Save even a tablespoon of vegetables in a plastic bag in the freezer. When the bag gets full make soup.
Use coupons and try to combine with sales.
Another way to waste less is to give your children small plates instead of large dinner plates. They can eat as much as they want but don't feel compelled to fill up all that space with food they won't eat. Encourage them to take small amounts and come back for seconds if they really want it.
Saving money when buying food can take some time and planning but it's worth it and really fun when you sit down for a meal and realize how well you're feeding your family and for how little.
Also, check out LivingOnADime. com and Hillbillyhousewife.com. Both are full of great info.
You should see if Angel Food Ministries is in your area. They offer food packages that will feed a family of four for a week or a senior citizen for a month. There are no income guidelines ( or religious affiliation required)and you can buy as many boxes as you want. It is all good food-no off the wall generics-and is $30 a box. There are usualy other packages available that are all meat or veggies that you can buy in addition.

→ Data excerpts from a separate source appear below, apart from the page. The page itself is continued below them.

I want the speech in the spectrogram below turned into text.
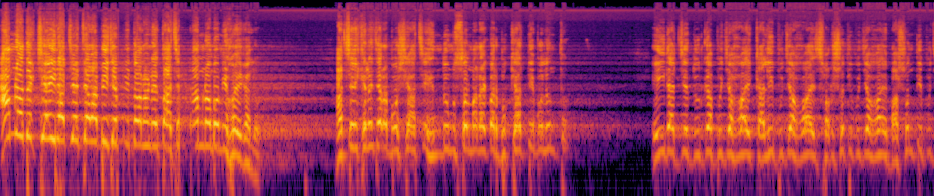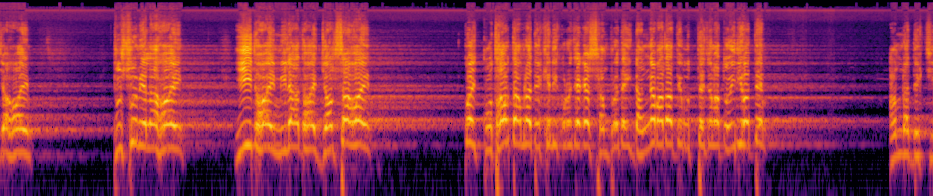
আমরা দেখছি এই রাজ্যের যারা বিজেপি দলনেতা আছে রামনবমী হয়ে গেল। আচ্ছা এখানে যারা বসে আছে, হিন্দু, মুসলমান, একবার বুকে হাত দিয়ে বলুন তো। এই রাজ্যে দুর্গা পূজা হয়, কালী পূজা হয়, সরস্বতী পূজা হয়, বাসন্তী পূজা হয়, টুসু মেলা হয়, ঈদ হয়, মিলাদ হয়, জলসা হয়। কই, কোথাও তো আমরা দেখিনি কোনো জায়গায় সাম্প্রদায়িক দাঙ্গা বাঁধাতে উত্তেজনা তৈরি হতে। আমরা দেখছি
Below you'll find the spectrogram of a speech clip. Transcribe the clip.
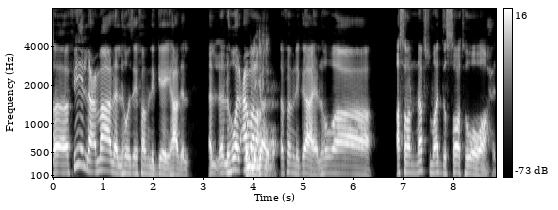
آه في الأعمال اللي هو زي Family Guy هذا ال- ال- اللي هو العمل. Family Guy اللي هو أصلا نفس مؤدي الصوت هو واحد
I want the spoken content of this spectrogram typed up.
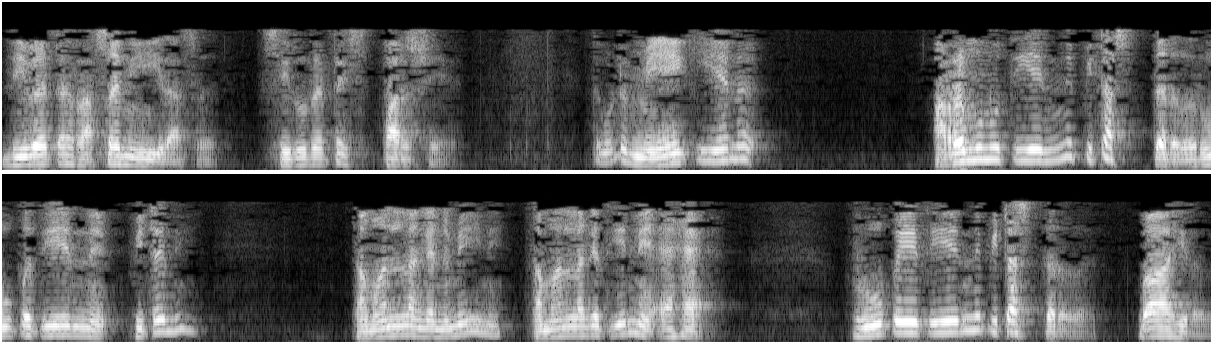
දිවට රස නීරස, සිරුරට ස්පර්ශය. එතකොට මේ කියන අරමුණු තියෙන්නේ පිටස්තරව, රූප තියෙන්නේ පිටනේ. Taman ළඟ නෙමෙයිනේ. Taman ළඟ තියෙන්නේ ඇහැ. රූපේ තියෙන්නේ පිටස්තරව, බාහිරව.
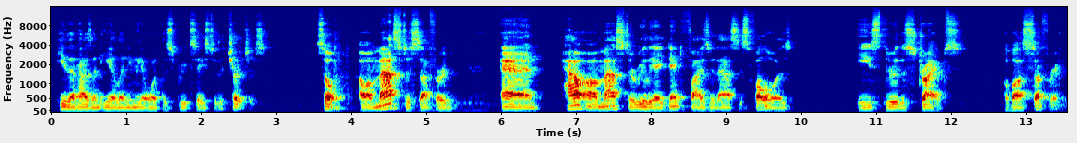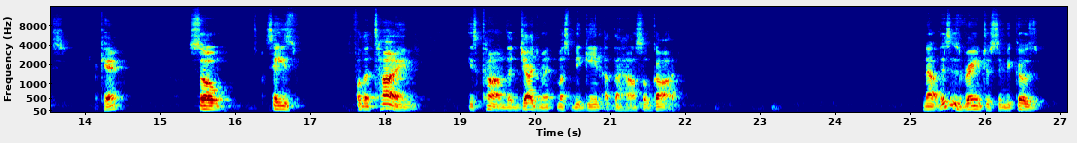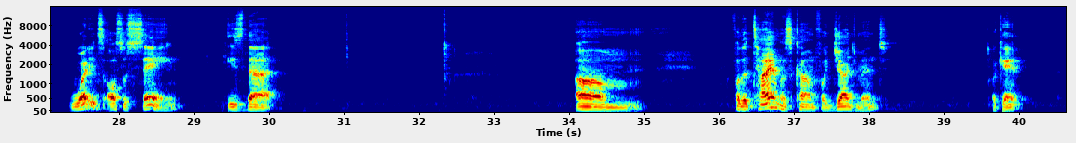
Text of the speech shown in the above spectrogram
He that has an ear, let him hear what the Spirit says to the churches. So our master suffered, and how our master really identifies with us as followers is through the stripes of our sufferings. Okay? So says, for the time is come, the judgment must begin at the house of God. Now, this is very interesting because what it's also saying is that um for the time has come for judgment, okay,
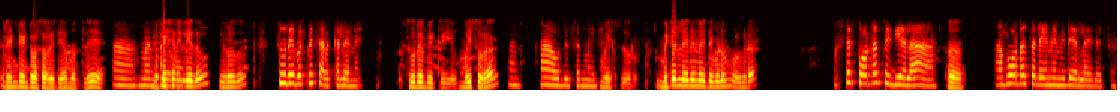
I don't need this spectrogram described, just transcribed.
ರೆಂಟ್ ಎಂಟೂವರೆ ಸಾವಿರ ಇದೆಯಾ ಮಂತ್ಲಿ ಹಾಂ ಲೊಕೇಶನ್ ಮಂತ್ಲಿ ಎಲ್ಲಿ ಇದು ಇರೋದು? ಸೂರ್ಯಬೇಕ್ರಿ ಸರ್ಕಲೇನೆ ಸೂರ್ಯ ಬೇಕ್ರಿ ಮೈಸೂರ? ಹಾಂ ಹೌದು ಸರ್ ಮೈಸೂರು. ಮೈಸೂರು. ಮೆಟೀರಿಯಲ್ ಏನೇನು ಐತೆ ಮೇಡಮ್ ಒಳಗಡೆ? ಸರ್ ಫೋಟೋಸ್ ಇದೆಯಲ್ಲ? ಹಾ. ಆ ಫೋಟೋಸಲ್ಲಿ ಏನೇನಿದೆ ಎಲ್ಲ ಇದೆ ಸರ್.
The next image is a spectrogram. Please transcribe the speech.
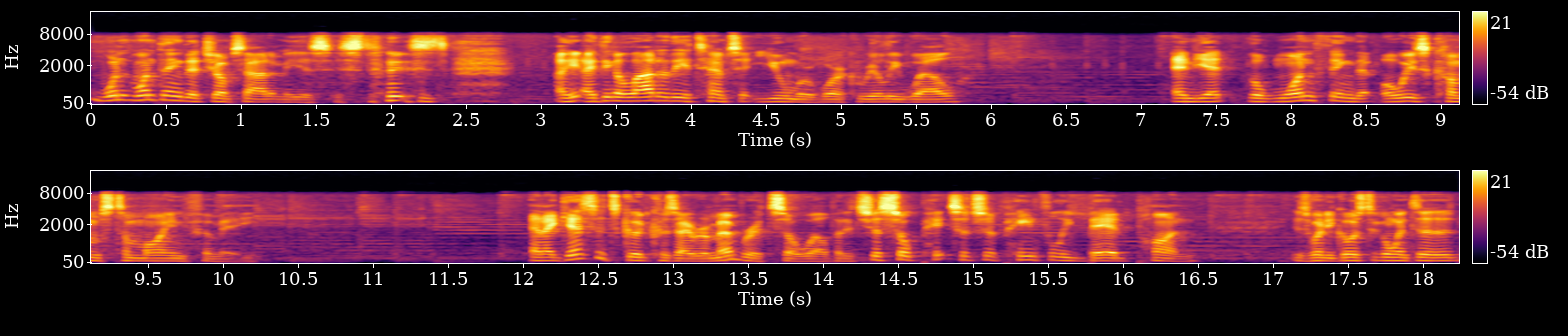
One one thing that jumps out at me is, is, is I, I think a lot of the attempts at humor work really well, and yet the one thing that always comes to mind for me, and I guess it's good because I remember it so well, but it's just so pa- such a painfully bad pun, is when he goes to go into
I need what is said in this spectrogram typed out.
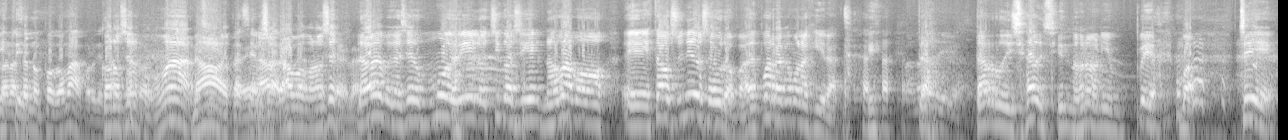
Conocernos un poco más. Porque Conocer un poco más. No, recién nos no, acabamos de no, conocer. La verdad que cayeron muy bien los chicos, así que nos vamos eh, Estados Unidos, Europa. Después arrancamos la gira. está, está arrodillado diciendo no, ni en pedo. Bueno, che,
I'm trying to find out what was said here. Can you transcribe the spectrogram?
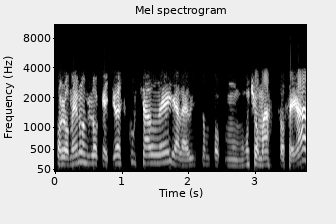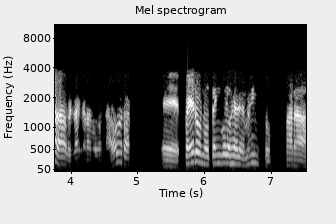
por lo menos lo que yo he escuchado de ella la he visto un poco, mucho más sosegada, ¿verdad? Que la gobernadora, eh, pero no tengo los elementos para,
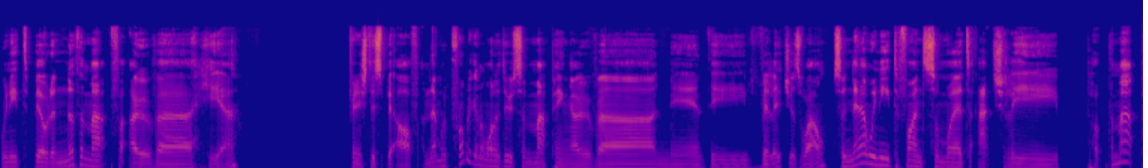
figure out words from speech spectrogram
We need to build another map for over here. Finish this bit off. And then we're probably going to want to do some mapping over near the village as well. So now we need to find somewhere to actually put the map.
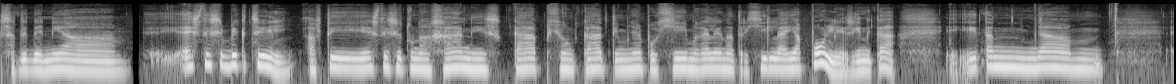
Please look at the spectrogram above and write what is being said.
σαν την ταινία ε, αίσθηση big chill. Αυτή η αίσθηση του να χάνεις κάποιον, κάτι, μια εποχή, μεγάλη ανατριχίλα, οι απώλειες γενικά. Ήταν μια ε,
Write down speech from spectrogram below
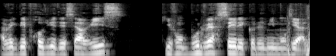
avec des produits et des services qui vont bouleverser l'économie mondiale.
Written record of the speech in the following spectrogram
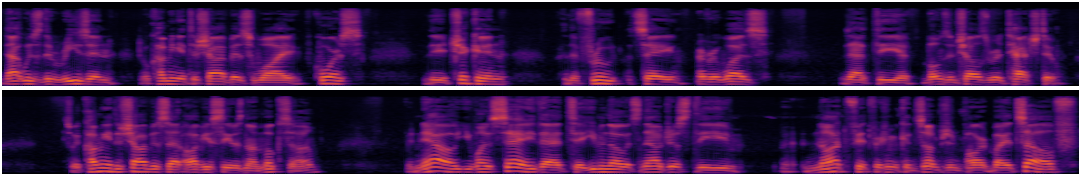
That was the reason you know, coming into Shabbos why, of course, the chicken, the fruit, let's say, whatever it was, that the bones and shells were attached to. So coming into Shabbos, that obviously was not muksa. But now you want to say that uh, even though it's now just the not fit for human consumption part by itself,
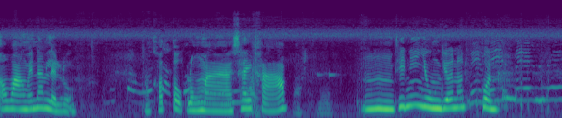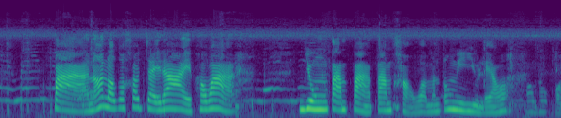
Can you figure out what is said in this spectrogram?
เอาวางไว้นั่นเลยลูกของเขาตกลงมาใช่ครับไปเร็วอืมที่นี่ยุงเยอะนะทุกคน ป่าเนาะเราก็เข้าใจได้ เพราะว่า ยุงตามป่าตามเขาอะ มันต้องมีอยู่แล้วต้องพกกอ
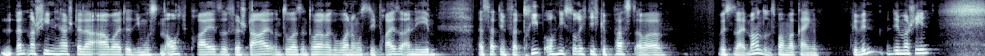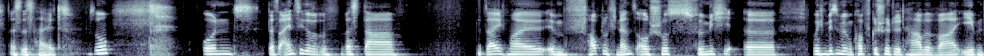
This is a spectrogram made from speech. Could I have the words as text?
Landmaschinenhersteller arbeite. Die mussten auch die Preise für Stahl und sowas sind teurer geworden. Da mussten die Preise anheben. Das hat dem Vertrieb auch nicht so richtig gepasst, aber müssen sie halt machen, sonst machen wir keinen Gewinn mit den Maschinen. Das ist halt so. Und das Einzige, was da sage ich mal, im Haupt- und Finanzausschuss für mich, äh, wo ich ein bisschen mit dem Kopf geschüttelt habe, war eben,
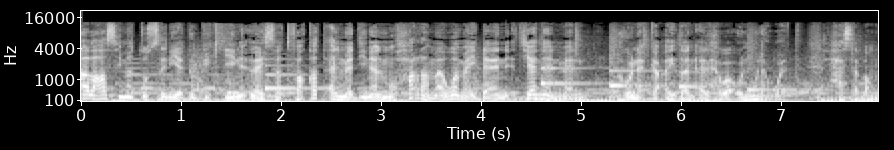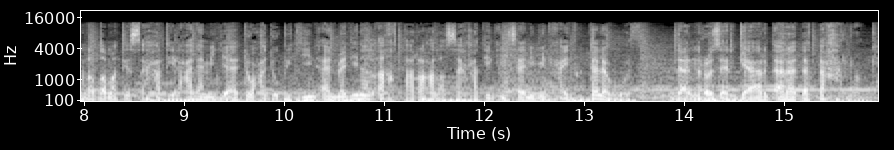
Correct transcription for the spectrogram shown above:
العاصمة الصينية بكين ليست فقط المدينة المحرمة وميدان تيانانمن هناك أيضا الهواء الملوث. حسب منظمة الصحة العالمية تعد بكين المدينة الأخطر على صحة الإنسان من حيث التلوث. دان روزرغارد أراد التحرك.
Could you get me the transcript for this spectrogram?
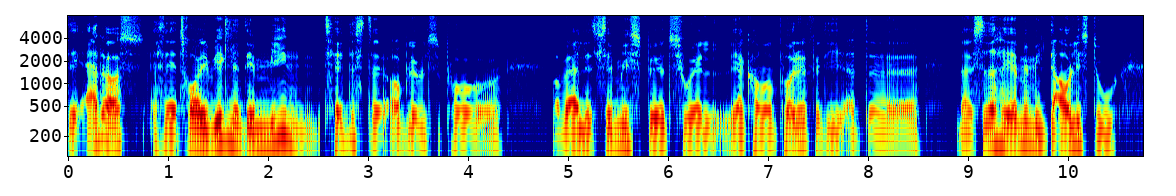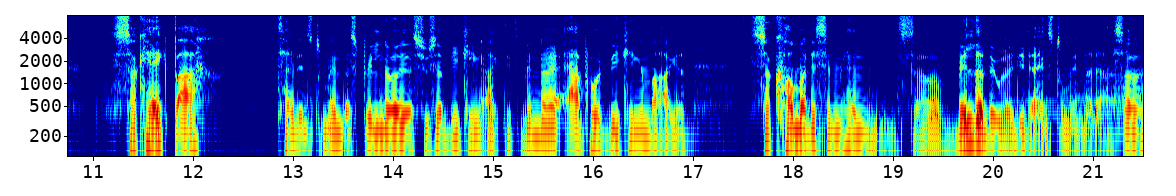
det er det også. Altså, jeg tror i virkeligheden, det er min tætteste oplevelse på øh, at være lidt semi-spirituel. Jeg kommer på det, fordi at øh, når jeg sidder herhjemme i min dagligstue, så kan jeg ikke bare tage et instrument og spille noget, jeg synes er vikingagtigt. Men når jeg er på et vikingemarked, så kommer det simpelthen, så vælter det ud af de der instrumenter der. Så,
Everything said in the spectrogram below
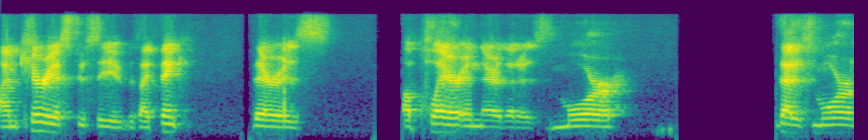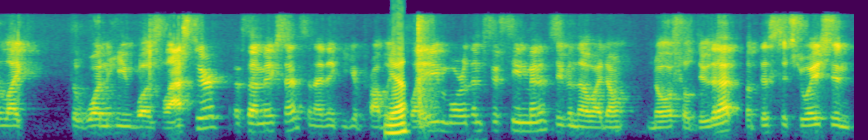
I'm curious to see because I think there is a player in there that is more that is more like the one he was last year, if that makes sense. And I think he could probably yeah. play more than 15 minutes, even though I don't know if he'll do that. But this situation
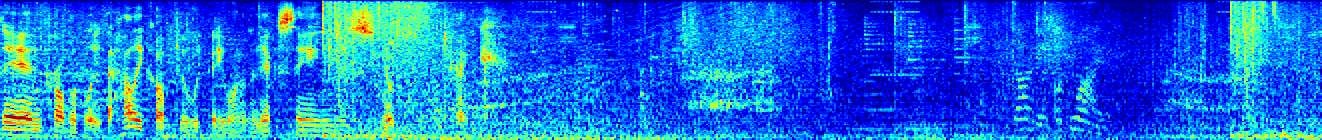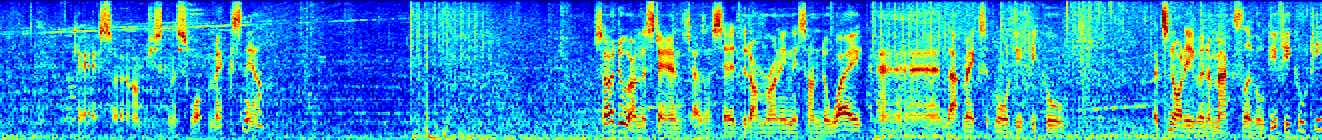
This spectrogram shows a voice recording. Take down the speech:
Then probably the helicopter would be one of the next things. Nope, tank. Okay, so I'm just going to swap mechs now. So I do understand, as I said, that I'm running this underweight, and that makes it more difficult. It's not even a max level difficulty.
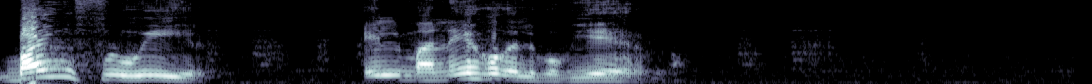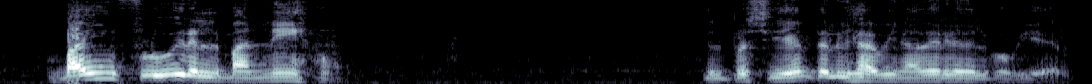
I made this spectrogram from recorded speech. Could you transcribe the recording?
Va a influir el manejo del gobierno, va a influir el manejo del presidente Luis Abinader y del gobierno.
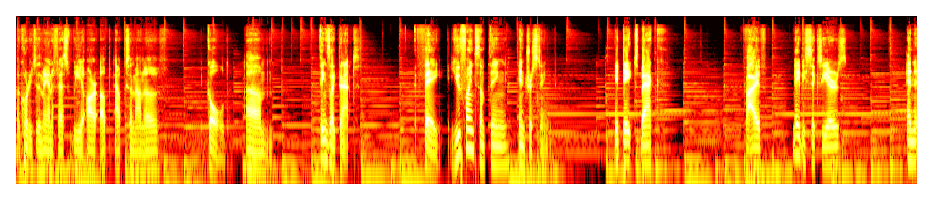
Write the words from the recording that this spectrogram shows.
According to the manifest, we are up X amount of gold. Um, things like that. Faye, you find something interesting. It dates back five, maybe six years. And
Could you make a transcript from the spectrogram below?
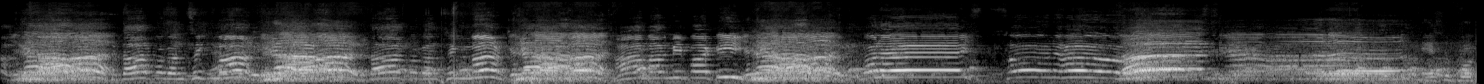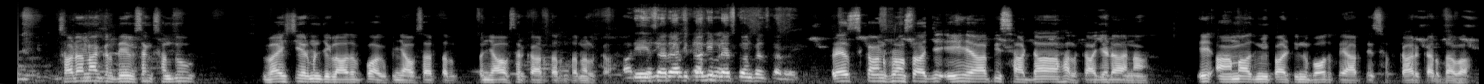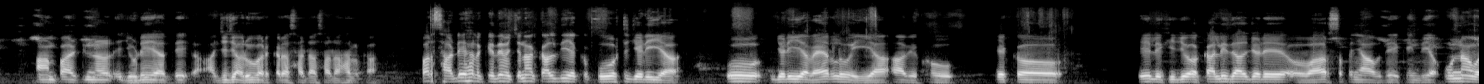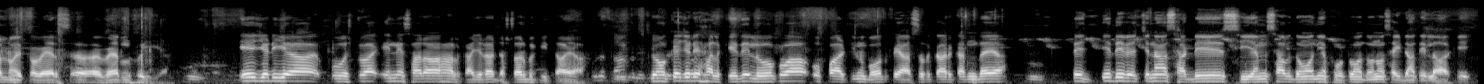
ਜਿੰਦਾਬਾਦ। ਸਰਦਾਰ ਭਗਵੰਤ ਸਿੰਘ ਮਾਨ। ਜਿੰਦਾਬਾਦ। ਸਰਦਾਰ ਭਗਵੰਤ ਸਿੰਘ ਮਾਨ। ਜਿੰਦਾਬਾਦ। ਆਮ ਆਦਮੀ ਪਾਰਟੀ। ਜਿੰਦਾਬਾਦ। ਬੋਲੇ ਸੋਨਹਾ ਸਾਡਾ ਨਾਮ ਗੁਰਦੇਵ ਸਿੰਘ ਸੰਧੂ ਵਾਈਸ ਚੇਅਰਮੈਨ ਜਗਲਾਤ ਵਿਭਾਗ ਪੰਜਾਬ ਸਰ ਪੰਜਾਬ ਸਰਕਾਰ ਤਰਨਤਾਰਨ ਹਲਕਾ। ਤੇ ਸਰ ਅੱਜ ਕਾਹਦੀ ਪ੍ਰੈਸ ਕਾਨਫਰੰਸ ਕਰ ਰਹੇ ਹੋ। ਪ੍ਰੈਸ ਕਾਨਫਰੰਸ ਅੱਜ ਇਹ ਆ ਵੀ ਸਾਡਾ ਹਲਕਾ ਜਿਹੜਾ ਨਾ ਇਹ ਆਮ ਆਦਮੀ ਪਾਰਟੀ ਨੂੰ ਬਹੁਤ ਪਿਆਰ ਤੇ ਸਤਿਕਾਰ ਕਰਦਾ ਵਾ। ਆਮ ਪਾਰਟੀ ਨਾਲ ਇਹ ਜੁੜੇ ਆ ਤੇ ਜੁਝਾਰੂ ਵਰਕਰ ਆ ਸਾਡਾ ਸਾਡਾ ਹਲਕਾ। ਪਰ ਸਾਡੇ ਹਲਕੇ ਦੇ ਵਿੱਚ ਨਾ ਕੱਲ ਦੀ ਇੱਕ ਪੋਸਟ ਜਿਹੜੀ ਆ, ਉਹ ਜਿਹੜੀ ਆ ਵਾਇਰਲ ਹੋਈ ਆ ਆ ਵੇਖੋ, ਇੱਕ ਇਹ ਲਿਖੀ ਜੋ ਅਕਾਲੀ ਦਲ ਜਿਹੜੇ ਵਾਰਸ ਪੰਜਾਬ ਦੇ ਕਹਿੰਦੇ ਆ, ਉਹਨਾਂ ਵੱਲੋਂ ਇੱਕ ਵਾਇਰਸ ਵਾਇਰਲ ਹੋਈ ਆ। ਇਹ ਜਿਹੜੀ ਆ ਪੋਸਟ ਵਾ, ਇਹਨੇ ਸਾਰਾ ਹਲਕਾ ਜਿਹੜਾ ਡਿਸਟਰਬ ਕੀਤਾ ਆ। ਕਿਉਂਕਿ ਜਿਹੜੇ ਹਲਕੇ ਦੇ ਲੋਕ ਵਾ, ਉਹ ਪਾਰਟੀ ਨੂੰ ਬਹੁਤ ਪਿਆਰ ਸਤਿਕਾਰ ਕਰਦਾ ਆ। ਤੇ ਇਹਦੇ ਵਿੱਚ ਨਾ ਸਾਡੇ ਸੀਐਮ ਸਾਹਿਬ ਦੋਵਾਂ ਦੀਆਂ ਫੋਟੋਆਂ ਦੋਨੋਂ ਸਾਈਡਾਂ ਤੇ ਲਾ ਕੇ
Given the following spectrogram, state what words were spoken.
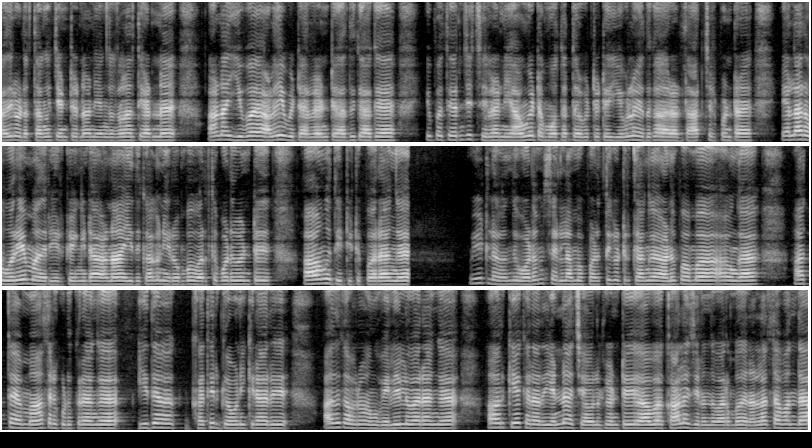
கதிரோட தங்கச்சின்ட்டு நான் எங்கெங்கெல்லாம் தேடினேன். ஆனால் இவ அலைய விட்டாளன்ட்டு அதுக்காக இப்போ தெரிஞ்சிச்சுல நீ அவங்ககிட்ட மோதத்தை விட்டுட்டு இவ்வளோ எதுக்காக டார்ச்சர் பண்ணுற எல்லாரும் ஒரே மாதிரி இருக்கீங்கடா. ஆனால் இதுக்காக நீ ரொம்ப வருத்தப்படுவேன்ட்டு அவங்க திட்டிட்டு போகிறாங்க வீட்டில் வந்து உடம்பு சரியில்லாமல் படுத்துக்கிட்டு இருக்காங்க. அனுப்பமா அவங்க அத்தை மாத்திரை கொடுக்குறாங்க. இதை கதிர் கவனிக்கிறாரு. அதுக்கப்புறம் அவங்க வெளியில் வராங்க. அவர் கேட்குறாரு என்னாச்சு அவளுக்குன்ட்டு? அவள் காலேஜிலேருந்து வரும்போது நல்லா தான் வந்தா.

They accept food stamps as well. You can see the menu online at their website angelfoodministries.com (or .org I can never remember..) it will also allow you to find a local contact and pick up location. You can only pick up your goods one Saturday a month and you have to pay a couple days before the pick up day. You can call the contact person listed for more details. I don't know where else you can buy more than 7 meals( or more depending on how you use the items) + a dessert item, and canned milk and eggs for $30!
Go to Krogers and search for their discounted meat.
(I did a post on this on my blog:
Where's the Beef)
If you have an Aldi's near you check them out.
We just had breakfast tonight for dinner.
Make "big pot meals" spaghetti, soup, chili mac, etc. where it looks like there is more meat than there actually is.
Cheese quesadillas is a family favorite. (My blog post today actually)
We have soup night here.
Macaroni and cheese CAN be an entree.
Tell your kids to eat at their friends' houses - just kidding.
Pray - Not Kidding.
I wish you luck. I know you can do it!
Hi, angelfoodministries.com has a great program that lets you order a $30 box of healthy, balanced food - retail value of approx. $60. And there is meat : ) They offer additional food packages to supplement. The site says it feeds a family of 4 for a week however many creative people can stretch it a lot further. Hope it helps!
All these ideas are great!
Whenever a recipe - especially for a one-pot meal - calls for meat, use half the amount shown. If it is appropriate substitute inexpensive beans for the missing meat. Still filling and more healthy!
When planning meals, sit down with your local grocery fliers or internet website and base your meals on whatever is on sale.
Serve healthy "snacketizers" like fresh fruit or an inexpensive salad as a first course so everyone fills up on those and you'll likely have leftovers. Also serve veggies, beans, and/or rice for inexpensive, filling side items.
Buy frozen bread loaves and bake those instead of buying bakery loaves.
Family size or bulk packages aren't always the best deal. Keep a calculator handy when you shop so you can figure the price per pound/unit/whatever as you consider what to buy.
Shop your local farmers markets for bargains. If you live near a larger college or university that has an animal science program, see if they have a store where they sell meat. I live near one and am on their e-mail list so I always know what's on sale.
Ground turkey is usually less expensive than ground beef and much healthier. If you just have to have red meat mix it half-and-half with the turkey.
Shop at ALDI for staples. In my experience sugar is sugar, butter is butter, etc.
It's a very small thing, but consider buying reusable grocery bags. You can pick them up for 99 cents at most stores and they give you a rebate of 5 cents per bag whenever you bring them back when you shop.
Buy hunks of cheese and shred your own. Use powdered milk instead of fresh milk, especially when cooking.